CH:  So tell me what you think about the controversy surrounding mainstream pop artists, allegedly appropriating dancehall and soca music, without “paying respect to its origins”…

MTM: I think it’s great! I love it! If you look at the way Drake or Bieber put out a song you’ll understand why, because it looks and sounds a certain way. If you want to get to the masses, that’s the first thing. The way we (Trinidadians) put out music sometimes, is not always something of quality – I’m not saying our stuff is not special though. People could do what they want, if you want to call it Caribbean music that’s just a snare pattern and a drum pattern, that’s not stealing. I could take a hip-hop drum pattern, that doesn’t mean I’m stealing hip hop. Music is out there. You could do what you want…

Yes, the sound is ours but what you gonna say, they can’t do it? The fact that they’re doing it better…Let’s step our game up, we are sleeping. It means obviously we’re not doing it properly either, in terms of the marketing and putting it out. Our music is seasonal, at least for Trinidad. I think in the last couple of years Soca has gotten to a place where there are a lot of good songs, however, we put out music from this time to this time and the rest of the world doesn’t do that. So, how do we expect to put out music for a short period of time and expect it to blow like that? It does not work that way!

CH:  Would you agree then that these artists who have already had a lot of commercial success, it makes it easier for them to shape what happens next in the Pop industry?

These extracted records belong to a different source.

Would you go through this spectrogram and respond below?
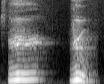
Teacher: But in Mandarin, there is no bunching up and back. All the work is done in the front of the tongue, which pulls all the way back until it's pointing almost vertically towards the hard palate. As your tongue gets closer and closer to the roof of your mouth, you'll start to hear a buzzing sound.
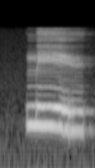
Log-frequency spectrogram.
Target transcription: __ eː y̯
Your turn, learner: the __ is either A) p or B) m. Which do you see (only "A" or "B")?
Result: B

MTM: They also have the backing of major labels, which from what I’ve seen is a huge deal. Nowadays songs don’t get big just because it’s a good song, sad to say. Songs get big because you have a powerhouse like Def Jam, Sony or whoever backing your stuff, and labels would put the money, put the resources. I can’t just pick up the phone and call iheart radio and say “I have a song from Kalpee from Trinidad, do you like it?”, they probably won’t answer the phone. So it does have a lot to do also with who’s backing them, Bieber is with Def Jam, Drake is with Young Money, they have the resources to get those songs on a level that we can’t. All we can do is try and ride that wave.

As the interview wraps up, and we both finish our drinks to the now slightly busy Drink Lounge and Bistro, by now I’m fully reminded of the complexities that burden locally based artists. Most times a lot of what is created locally in the alternative scenes gets pushed aside for the seasoned flag bearer, Soca. I agreed with the young producer about the way we package our product to the world, and about meeting the demands of the global market and consumers. Our music is as seasonal as mangoes, but we know this and have talked about this numerous of times across multiple platforms. Nevertheless, with Island pop or Tropical house now being the focus on the mainstream pop charts, maybe the chance for Kalpee and Tano is ripe. Sony Distributions have come in at the right time and picked up the song and offered the duo a chance for global success.

It should also be noted, it’s mango season…